  • Kristine Santiago

    Jewels, I love this article! I went through a lot of crying when I was training for my show. And through my crying I realized how much was holding me back emotionally and that I needed to feel the pain so that I could move forward! This is perfect…everyone should feel the pain, work through the pain and get back up!

    • Jewels

      I’m so glad you like it, Kristine. It’s uncomfortable at first when you start feeling it, start letting it sink in and explore it, but once you do you can start fresh. I’m glad you allowed that for yourself and can move forward. Just look what you accomplished! You should be so proud of yourself, I know I’m proud of you.

  • http://joannerambling.wordpress.com/ Jo-Anne

    I am a crier as well, I often enjoy a good cry

    • Jewels

      :) Enjoying it is good. A good cry now and again is fantastic.

  • ChucTayyy

    I absolutely needed this today! I’m gonna cry and then I’ll wash my face and apply this nice MAC lipstick I just bought and go on about my day!
    Thank you.

    • Jewels

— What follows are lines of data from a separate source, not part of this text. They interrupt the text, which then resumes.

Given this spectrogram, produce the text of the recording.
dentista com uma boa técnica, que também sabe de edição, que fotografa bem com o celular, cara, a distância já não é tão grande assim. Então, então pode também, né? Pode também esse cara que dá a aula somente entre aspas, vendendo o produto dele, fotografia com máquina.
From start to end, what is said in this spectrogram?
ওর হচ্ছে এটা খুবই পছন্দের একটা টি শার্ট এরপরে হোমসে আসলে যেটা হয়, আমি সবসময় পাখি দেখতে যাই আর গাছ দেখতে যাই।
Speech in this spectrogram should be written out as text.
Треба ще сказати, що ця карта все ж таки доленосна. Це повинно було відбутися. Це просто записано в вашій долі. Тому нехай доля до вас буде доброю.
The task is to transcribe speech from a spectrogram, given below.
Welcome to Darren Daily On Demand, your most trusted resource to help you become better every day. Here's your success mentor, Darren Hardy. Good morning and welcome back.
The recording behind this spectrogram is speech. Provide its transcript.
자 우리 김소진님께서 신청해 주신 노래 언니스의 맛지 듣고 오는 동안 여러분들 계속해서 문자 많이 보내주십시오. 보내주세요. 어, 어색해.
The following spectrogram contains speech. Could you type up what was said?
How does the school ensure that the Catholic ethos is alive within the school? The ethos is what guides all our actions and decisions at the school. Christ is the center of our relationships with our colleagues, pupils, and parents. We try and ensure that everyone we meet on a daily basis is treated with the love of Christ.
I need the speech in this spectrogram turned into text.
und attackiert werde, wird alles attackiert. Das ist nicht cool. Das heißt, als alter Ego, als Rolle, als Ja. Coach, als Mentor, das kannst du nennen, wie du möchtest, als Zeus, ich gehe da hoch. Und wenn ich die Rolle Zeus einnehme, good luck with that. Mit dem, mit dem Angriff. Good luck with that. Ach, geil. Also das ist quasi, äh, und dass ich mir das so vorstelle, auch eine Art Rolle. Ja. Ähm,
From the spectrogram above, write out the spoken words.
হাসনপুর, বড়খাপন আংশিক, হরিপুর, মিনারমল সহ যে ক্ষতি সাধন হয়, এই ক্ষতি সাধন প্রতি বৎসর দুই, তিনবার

      Oh ChucTayyy, good for you! Nothing like a new lipstick to brighten your day! You got this.

      It brings up a fun fact about me: When I know I do NOT want to cry I put on a full face. Nobody wants to ruin their hard work with mascara streaked foundation! ;)

      • ChucTayyy

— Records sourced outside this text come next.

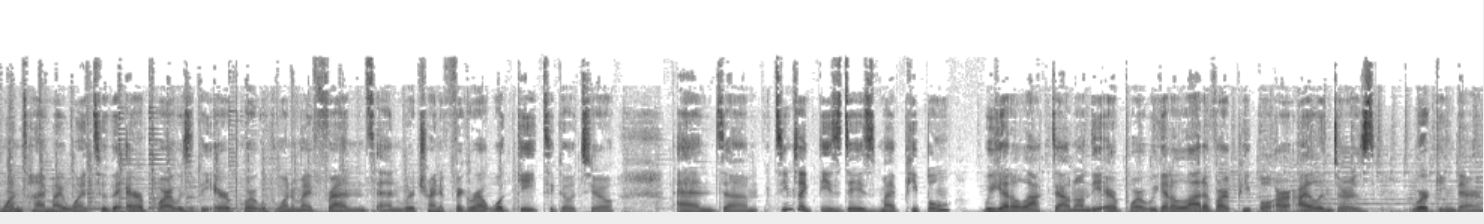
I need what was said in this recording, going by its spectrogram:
One time I went to the airport. I was at the airport with one of my friends, and we are trying to figure out what gate to go to. And um, it seems like these days, my people, we got a lockdown on the airport. We got a lot of our people, our islanders, working there.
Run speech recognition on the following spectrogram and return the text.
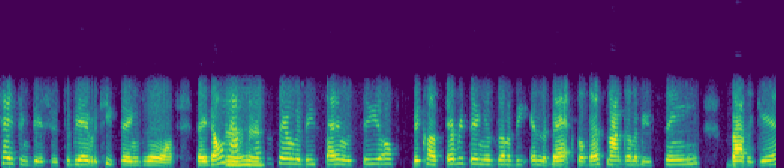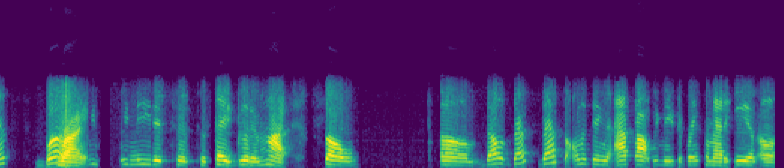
chafing dishes to be able to keep things warm. They don't have Mhm. to necessarily be stainless steel because everything is going to be in the back, so that's not going to be seen by the guests. But Right. we we need it to to stay good and hot. So um that, that's that's the only thing that I thought we need to bring somebody in on.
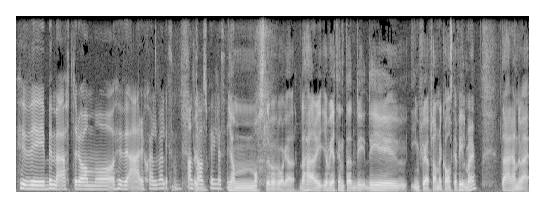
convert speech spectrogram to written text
hur vi bemöter dem och hur vi är själva. Liksom. Allt avspeglar sig. Jag måste få fråga. Det här, jag vet inte, det, det är influerat från amerikanska filmer. Det här händer mig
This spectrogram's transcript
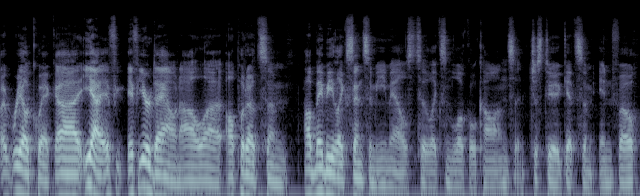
uh, real quick, uh, yeah, if if you're down, I'll uh, I'll put out some, I'll maybe like send some emails to like some local cons and just to get some info.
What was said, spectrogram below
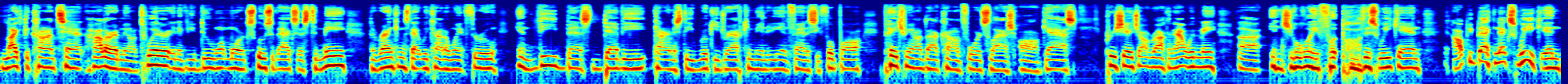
like the content, holler at me on Twitter. And if you do want more exclusive access to me, the rankings that we kind of went through in the best Devy Dynasty rookie draft community in fantasy football, patreon.com forward slash all gas. Appreciate y'all rocking out with me. Uh, enjoy football this weekend. I'll be back next week. And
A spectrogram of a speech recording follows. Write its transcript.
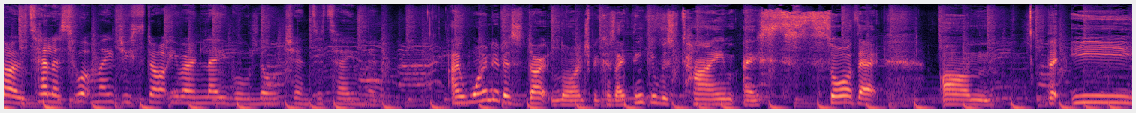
So, tell us what made you start your own label, Launch Entertainment? I wanted to start launch because I think it was time. I saw that um, the e,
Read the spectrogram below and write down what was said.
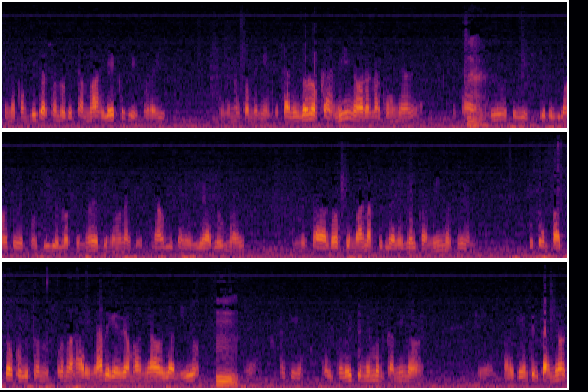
se nos complica, son los que están más lejos y por ahí tenemos inconvenientes. Se arregló los caminos, ahora en la comunidad está claro. 15, 17 kilómetros de Portillo, 12, 9, tenemos una náutica de vía alumna ahí. En esas dos semanas se le arregló el camino, se, se compactó porque son zonas arenales que habían bañado ya el río. Mm. O sea que hoy por hoy tenemos el camino eh, para que entre el cañón,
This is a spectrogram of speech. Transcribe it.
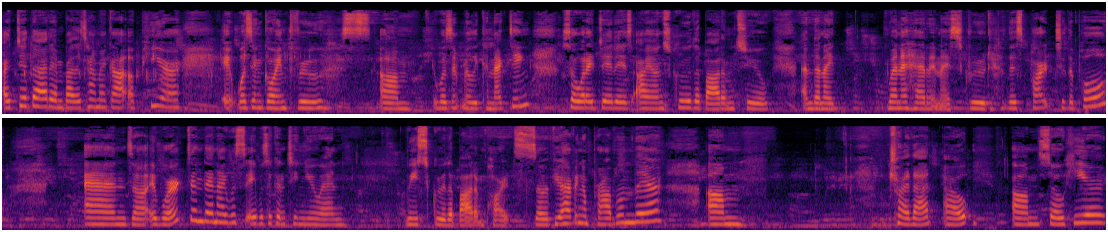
I did that and by the time I got up here it wasn't going through um, it wasn't really connecting. So what I did is I unscrewed the bottom two and then I went ahead and I screwed this part to the pole and uh, it worked and then I was able to continue and rescrew the bottom parts. So if you're having a problem there, um, try that out. Um, so here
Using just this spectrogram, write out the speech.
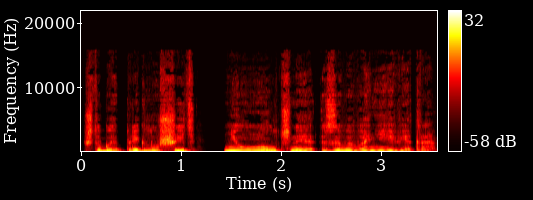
чтобы приглушить неумолчное завывание ветра.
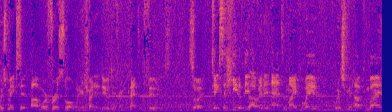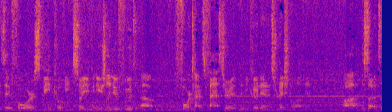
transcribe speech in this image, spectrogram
which makes it uh, more versatile when you're trying to do different kinds of foods. So it takes the heat of the oven and adds a microwave, which uh, combines it for speed cooking. So you can usually do foods about four times faster than you could in a traditional oven. Uh, this oven's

        Full face. Good tip!

  • Sue Nador

    Well said, Jewels. It has been years since I had a really great cry, but I do remember how good it felt to let go completely (something that is really really hard to do when we invest so much time in keeping it together). I remember feeling exhausted afterwards but in a good way, like going for a long, long run that pushes you beyond your limits but leaves you feeling clear-headed and ready to tackle anything!

    • Jewels

      Sue, thats exactly it. It’s a fresh start and one that everyone should give themselves permission to have. I can’t imagine going years without a good cry…the thought is so foreign to me.